··· Data shown

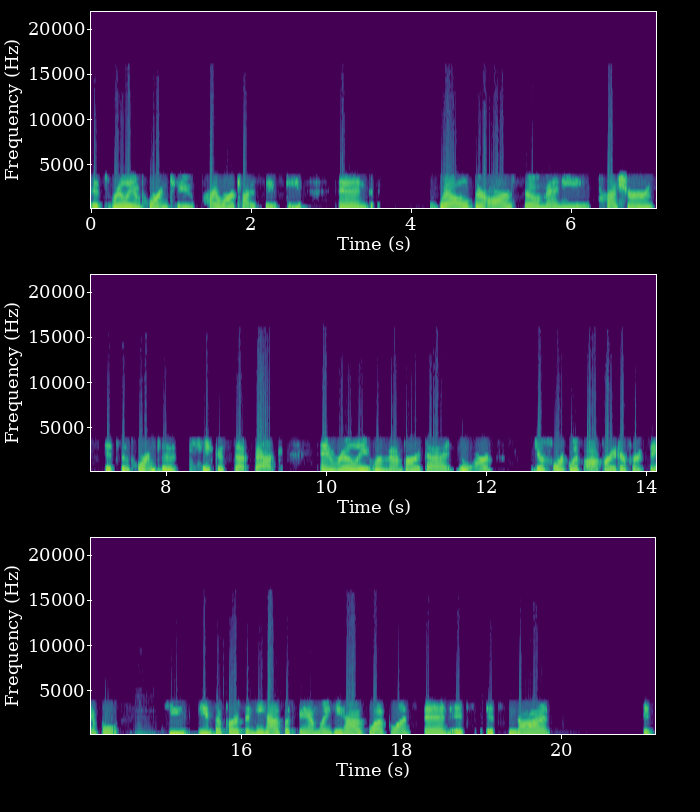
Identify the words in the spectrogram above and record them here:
it's really important to prioritize safety. And while there are so many pressures, it's important to take a step back and really remember that your your forklift operator, for example, mm-hmm. he he's a person. He has a family. He has loved ones, and it's it's not it's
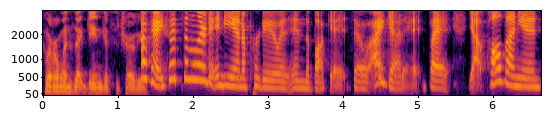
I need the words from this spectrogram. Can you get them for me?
Whoever wins that game gets the trophy. Okay, so it's similar to Indiana Purdue in, in the bucket. So I get it. But yeah, Paul Bunyan,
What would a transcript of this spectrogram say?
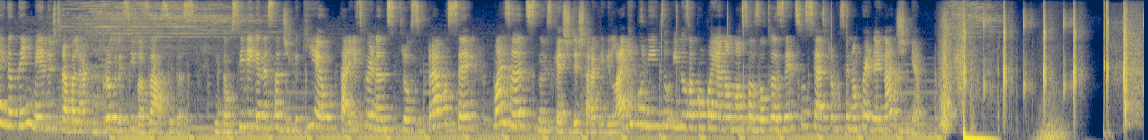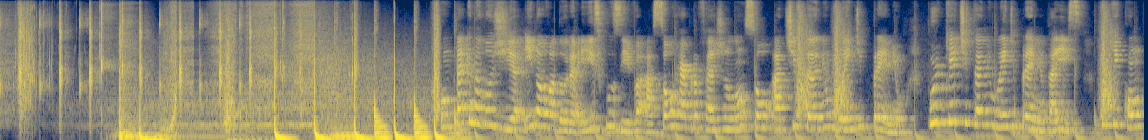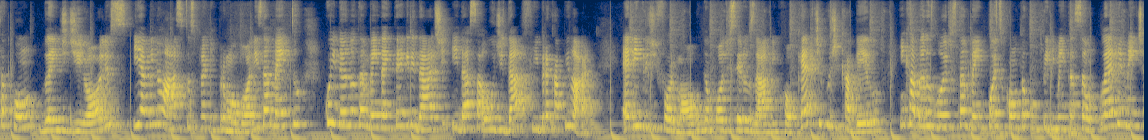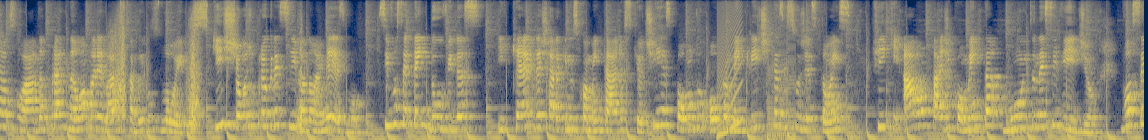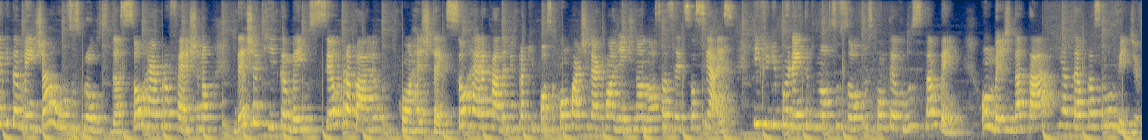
ainda tem medo de trabalhar com progressivas ácidas? Então se liga nessa dica que eu, Thaís Fernandes, trouxe pra você. Mas antes, não esquece de deixar aquele like bonito e nos acompanhar nas nossas outras redes sociais para você não perder nadinha. Tecnologia inovadora e exclusiva, a Soul Hair Professional lançou a Titanium Blend Premium. Por que Titanium Blend Premium, Thaís? Porque conta com blend de óleos e aminoácidos para que promova o alisamento, cuidando também da integridade e da saúde da fibra capilar. É livre de formol, então pode ser usado em qualquer tipo de cabelo, em cabelos loiros também, pois conta com pigmentação levemente azulada para não amarelar os cabelos loiros. Que show de progressiva, não é mesmo? Se você tem dúvidas e quer deixar aqui nos comentários que eu te respondo ou também críticas e sugestões, fique à vontade e comenta muito nesse vídeo. Você que também já usa os produtos da Soul Hair Professional, deixa aqui também o seu trabalho com a hashtag Soul Hair Academy para que possa compartilhar com a gente nas nossas redes sociais e fique por dentro dos nossos outros conteúdos também. Um beijo da Tá e até o próximo vídeo.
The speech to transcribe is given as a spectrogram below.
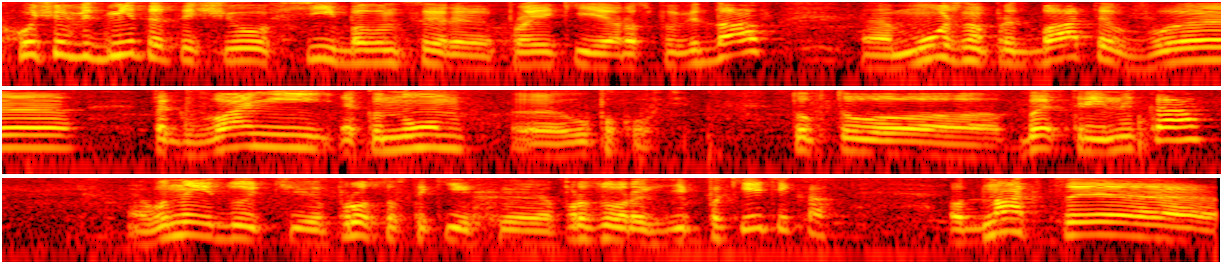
Хочу відмітити, що всі балансири, про які я розповідав, можна придбати в так званій економ е. Тобто без трійника вони йдуть просто в таких е, прозорих зіп-пакетиках. Однак це е,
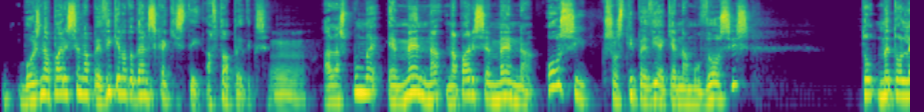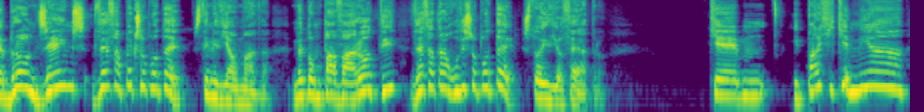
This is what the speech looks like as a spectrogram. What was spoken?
μπορείς να πάρεις ένα παιδί και να τον κάνεις κακιστή. Αυτό απέδειξε. Μμ. Αλλά ας πούμε εμένα, να πάρεις εμένα όση σωστή παιδεία και να μου δώσεις το, με τον LeBron James δεν θα παίξω ποτέ στην ίδια ομάδα. Με τον Παβαρότη δεν θα τραγουδήσω ποτέ στο ίδιο θέατρο. Και μ, υπάρχει και μία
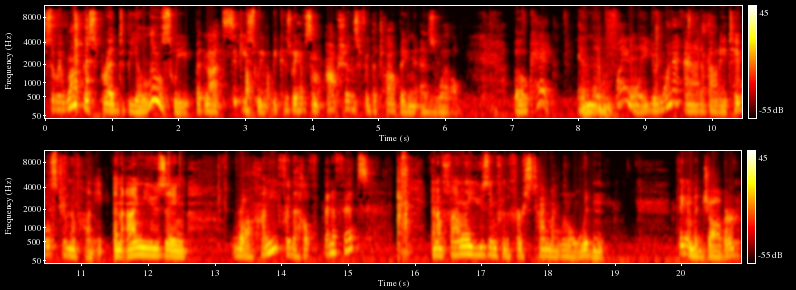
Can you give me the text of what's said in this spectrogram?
So we want this bread to be a little sweet, but not sicky sweet because we have some options for the topping as well. Okay, and then finally you wanna add about a tablespoon of honey. And I'm using raw honey for the health benefits. And I'm finally using for the first time my little wooden thingamajobber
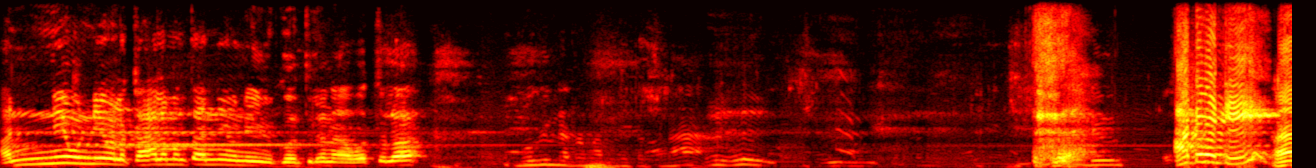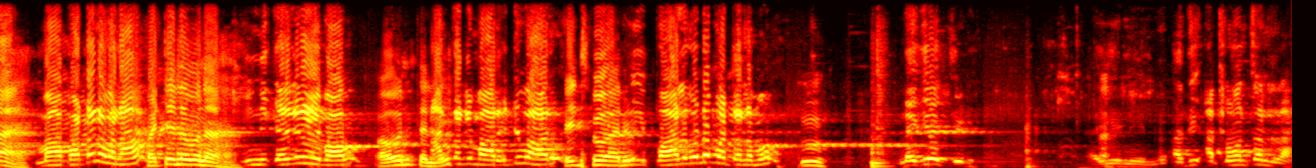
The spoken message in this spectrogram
అన్ని ఉన్నాయి వాళ్ళ కాలం అంతా అన్ని ఉన్నాయి. గొంతులు నా ఒత్తులో. అటువంటి మా పట్టణమున పట్టినమున ఇన్ని కలిగినాయి బాబు. అవును అంతటి మా రెడ్డి వారు. రెడ్డివారు ఈ పాల్గొండ పట్టణము. ఉమ్. అది అట్లా వంచండి రా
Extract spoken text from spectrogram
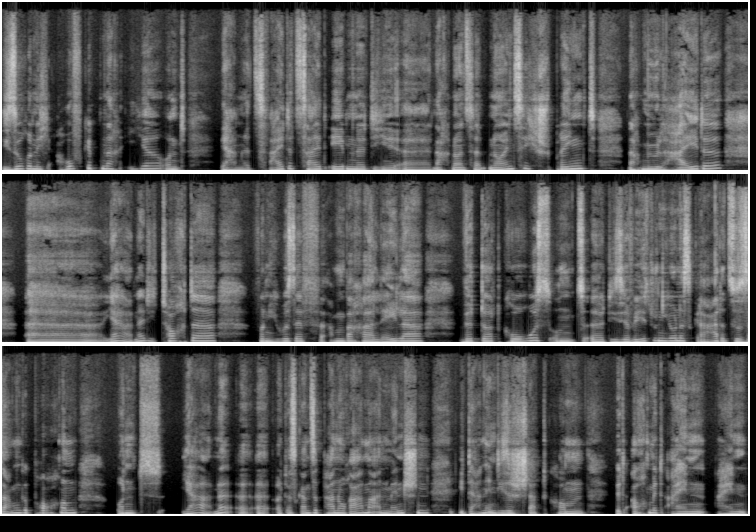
die Suche nicht aufgibt nach ihr. Und wir haben eine zweite Zeitebene, die äh, nach 1990 springt, nach Mühlheide. Äh, ja, ne, die Tochter von Josef Ambacher, Leila, wird dort groß und äh, die Sowjetunion ist gerade zusammengebrochen. Und ja, ne, äh, äh das ganze Panorama an Menschen, die dann in diese Stadt kommen, wird auch mit ein, ein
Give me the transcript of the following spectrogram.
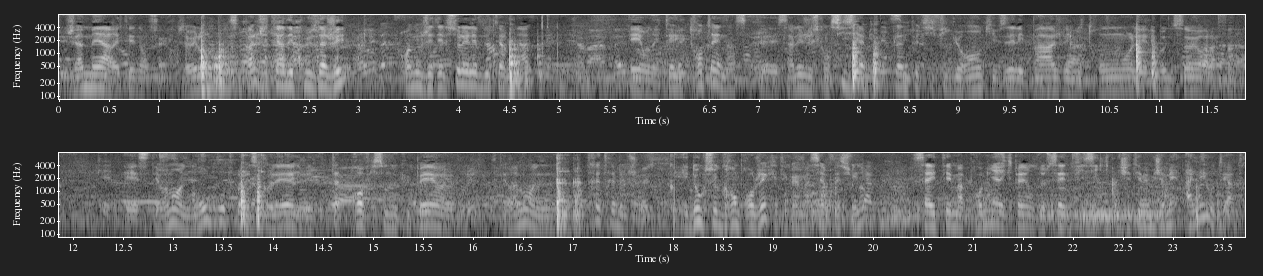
j'ai jamais arrêté d'en faire. J'avais le rôle principal, j'étais un des plus âgés. Je crois que j'étais le seul élève de terminale. Et on était une trentaine, hein. Ça allait jusqu'en sixième. Il y avait plein de petits figurants qui faisaient les pages, les mitrons, les, les bonnes sœurs à la fin. Et c'était vraiment un gros gros projet scolaire, il y avait des tas de profs qui s'en occupaient. euh, C'était vraiment une très très belle chose. Et donc ce grand projet qui était quand même assez impressionnant, ça a été ma première expérience de scène physique. J'étais même jamais allé au théâtre.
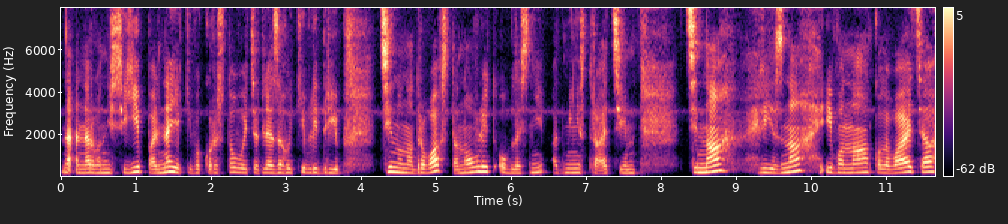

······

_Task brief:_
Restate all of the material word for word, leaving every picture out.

_Answer space:_
Identify the words in the spectrogram above and record them here:
it's really important to prioritize safety. And while there are so many pressures, it's important to take a step back and really remember that your your forklift operator, for example, mm-hmm. he he's a person. He has a family. He has loved ones, and it's it's not it's
I need the words from this spectrogram. Can you get them for me?
Whoever wins that game gets the trophy. Okay, so it's similar to Indiana Purdue in, in the bucket. So I get it. But yeah, Paul Bunyan,
What would a transcript of this spectrogram say?
ainda tem medo de trabalhar com progressivas ácidas? Então se liga nessa dica que eu, Thaís Fernandes, trouxe pra você. Mas antes, não esquece de deixar aquele like bonito e nos acompanhar nas nossas outras redes sociais para você não perder nadinha. Tecnologia inovadora e exclusiva, a Soul Hair Professional lançou a Titanium Blend Premium. Por que Titanium Blend Premium, Thaís? Porque conta com blend de óleos e aminoácidos para que promova o alisamento, cuidando também da integridade e da saúde da fibra capilar. É livre de formol, então pode ser usado em qualquer tipo de cabelo, em cabelos loiros também, pois conta com pigmentação levemente azulada para não amarelar os cabelos loiros. Que show de progressiva, não é mesmo? Se você tem dúvidas e quer deixar aqui nos comentários que eu te respondo ou também críticas e sugestões, fique à vontade e comenta muito nesse vídeo. Você que também já usa os produtos da Soul Hair Professional, deixa aqui também o seu trabalho com a hashtag Soul Hair Academy para que possa compartilhar com a gente nas nossas redes sociais e fique por dentro dos nossos outros conteúdos também. Um beijo da Tá e até o próximo vídeo.
The speech to transcribe is given as a spectrogram below.
Хочу відмітити, що всі балансири, про які я розповідав, можна придбати в так званій економ е. Тобто без трійника вони йдуть просто в таких е, прозорих зіп-пакетиках. Однак це е,
This is what the speech looks like as a spectrogram. What was spoken?
μπορείς να πάρεις ένα παιδί και να τον κάνεις κακιστή. Αυτό απέδειξε. Μμ. Αλλά ας πούμε εμένα, να πάρεις εμένα όση σωστή παιδεία και να μου δώσεις το, με τον LeBron James δεν θα παίξω ποτέ στην ίδια ομάδα. Με τον Παβαρότη δεν θα τραγουδήσω ποτέ στο ίδιο θέατρο. Και μ, υπάρχει και μία
Can you give me the text of what's said in this spectrogram?
So we want this bread to be a little sweet, but not sicky sweet because we have some options for the topping as well. Okay, and then finally you wanna add about a tablespoon of honey. And I'm using raw honey for the health benefits. And I'm finally using for the first time my little wooden thingamajobber
The spoken message in this spectrogram
అన్ని ఉన్నాయి వాళ్ళ కాలం అంతా అన్ని ఉన్నాయి. గొంతులు నా ఒత్తులో. అటువంటి మా పట్టణమున పట్టినమున ఇన్ని కలిగినాయి బాబు. అవును అంతటి మా రెడ్డి వారు. రెడ్డివారు ఈ పాల్గొండ పట్టణము. ఉమ్. అది అట్లా వంచండి రా
Extract spoken text from spectrogram
die Suche nicht aufgibt nach ihr. Und wir haben eine zweite Zeitebene, die äh, nach 1990 springt, nach Mühlheide. Äh, ja, ne, die Tochter von Josef Ambacher, Leila, wird dort groß und äh, die Sowjetunion ist gerade zusammengebrochen. Und ja, ne, äh, äh das ganze Panorama an Menschen, die dann in diese Stadt kommen, wird auch mit ein, ein
Give me the transcript of the following spectrogram.
j'ai jamais arrêté d'en faire. J'avais le rôle principal, j'étais un des plus âgés. Je crois que j'étais le seul élève de terminale. Et on était une trentaine, hein. Ça allait jusqu'en sixième. Il y avait plein de petits figurants qui faisaient les pages, les mitrons, les, les bonnes sœurs à la fin. Et c'était vraiment un gros gros projet scolaire, il y avait des tas de profs qui s'en occupaient. euh, C'était vraiment une très très belle chose. Et donc ce grand projet qui était quand même assez impressionnant, ça a été ma première expérience de scène physique. J'étais même jamais allé au théâtre.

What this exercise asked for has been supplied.